Another memory is after winning the gold medal game, and going back and having dinner at around 4 am in the meal hall. We were just sitting there with our medals around our necks and a pile of pizza, just soaking in the moment. Looking around the hall and seeing other teams and athletes at 4 am with their medals, just hanging out like it was any other tournament.
We spent the rest of the morning hanging out at the Olympic Rings, soaking it all in with all of the other athletes there from other sports. We closed the closing ceremonies, and eventually had to be kicked out because we were the last ones there!
September 14th is now Vanessa Gilles Day. How special is that to you? How do you plan to celebrate this day every year?
(Laughs) It’s weird and surreal having a name day. It will be my friends bringing it up, planning the celebrations I think.
It’s an honour to have been able to celebrate that moment with The Mayor, my family, and my friends all together.
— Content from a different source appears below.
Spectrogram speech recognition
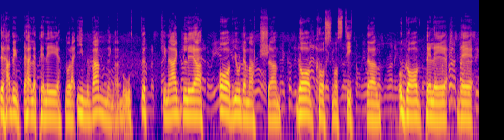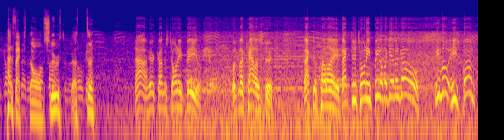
det hade inte heller Pelé några invändningar mot. Kinaglia avgjorde matchen, gav Cosmos titeln och gav Pelé det perfekta avslutet. Now here comes Tony Field with McAllister. Back to Pelé. Back to Tony Field. The give and go. He mo- He's bumped.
I think it was the first time we have all been together. I felt like it was my wedding, we were all together and celebrating as one and drinking champagne… it was fun.
How long will you be at home before going back to France? Where are some of your favorite places to go to eat or to relax in Ottawa when you’re home?
I am here until Sunday. I have been here for two weeks. Whenever I come home, I’m a huge Kettlemans fan so I will try to go as much as I can and stuff my suitcase with bagels when I go back to France. They end up getting stolen by my friends who also love Kettlemans bagels now. So that is my ultimate go-to.
What kind of music do you listen to? Do you have a favourite artist?
I listen to all kinds of music, French, English, Spanish, all of it. I’m not very picky. I listen to throwbacks as well. We were in Tremblant with my friends and we had Nicki Minaj on repeat.
Favourite movie, book, or Netflix recommendation?
Harry Potter! Or any of the Marvel movies.
What is your favourite food to eat?
It’s gotta be sushi for me.
What’s one thing that people would be surprised to learn about you?
I am a pretty big geek, I love playing PlayStation and computer games. People ask me what I like to do in my downtime, and if I always feel the need to read or stretch and recover. The reality is that if I am not doing recovery, I’ll be on my couch or computer chair with the headsets on, playing away.
You are such an inspiration to young girls who are now looking to follow in your footsteps. What is the best piece of advice you could give them?
I would say, believe in yourself. Be an advocate for yourself and fight for yourself, because nobody will do it for you, and no one will fight for you like you can.
So many people didn’t believe in me or think I would ever be in the position I am in now. I just kept plugging away, working away, and reaching for the stars.
You should always reach for the stars, even though you might just get to the top of the tree (laughs). Work as hard as possible, and that way you will have no regrets, and you’ll see just where your potential can lead to.
Photography by Sean Sisk
Makeup by Corey J. Stone